Why doesn't Nintendo come up with another seemingly disruptive business idea and try to combine console and portable? They seem like a smart company and the time probably hasn't arrived yet, and more interestingly, it may never arrive.

Thanks to the following sites for information:

Sunday, May 29, 2011

Google and Time's Person of the Year

Going forward, Google will have its biggest challenge in dealing with Time's most famous person of the year, YOU. Why do I say this? Well in my opinion this mammoth of a company will find its greatest challenge in the future, and probably in their existence with your sense of security and privacy, as well as how you are being probed by a company.

This doesn't convince you? Let me illustrate an example that might give you an idea. As a digital business man/woman you're contracted by a growing company to help it "develop its business", and one of your ideas is to move IT operations to the cloud (email), with Google. How comfortable will you feel relying on a professional solution platform, that consistently revises your data and uses it actively. Do you think an older generation that is not used this will approve of you decision to let another person to be completely privy to what you and your customers share. Now apply this to your personal email, where potentially you have very personal information as well as credit card numbers and other small things you wouldn't want others to see.

You can ask yourself, why does Google do this, why probe around. Well the answer is easy, and they can't say it clearer, through the systematic analysis of your data they can (through their mythological algorithms) deliver contextual ads to you which might be of interest and more importantly increase their click through rate. A personal example; I recently booked a trip within Europe and while I received confirmation of it to my email, suddenly ads were appearing through my Google navigation of hotels in that exact same city. To my taste a little bit to personal...

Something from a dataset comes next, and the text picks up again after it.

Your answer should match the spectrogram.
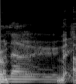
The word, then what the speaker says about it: Minogue: Is that how you say her name? Minogue? Or Minogue. – I was going to say Monique, but then I would have gotten.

It is true that now a days most digitally native people wouldn't actually mind this as much (as proven by a biased survey in my Digital Business specialization class) but I believe this will change as our life becomes even more mobile. All our interactions are becoming digital and mobile (in which Google will surely win, in my humble opinion) and we're being exposed more and more to digital probing. I would say I am overreacting, but another example might complete the loop on my story. Imagine your a Digital Native, and you really don't mind that your email and personal information (such as maybe personal finance documents) are being probed; then the digital September 11 happens. One security failure, one big PR disaster, when one person like you is completely exposed to the public, terrorist use this information to strike, credit card numbers are released or a case of corporate espionage. How do you feel now?

The point of all this is that Google has clearly shown in the past that they are experts in creating value for users and how they understand user experience. As well they have monetized this by advertisement, and are expanding to other sources, such as SaaS; they are very healthy monetarily. Albeit this they rely on knowing the customer intimately, and as time goes forward this becomes a wholly holistic view of the person, from the people they interact with to their location and financial information. This can spur discontent within the populace and rejection of their services to a certain degree where it has to be managed and dealt with (an idea is a pay for service "sans" all the revision of your data). This discontent can be brought to a tipping point through any major scandal which would become viral and raise people's awayness of how their are exposed digitally and increase opposition to such behavior by corporations. As said before, I believe that if Google continues in its current state of business it will continue to prosper, but I see a latent problem with users privacy and data security.

Unfortunately for this blogger, this is probably a told you so post, in which if Google properly manages the problem it will never become an issue, but if it explodes, I can certainly say I told you so...

A brief video from Google related to the subject: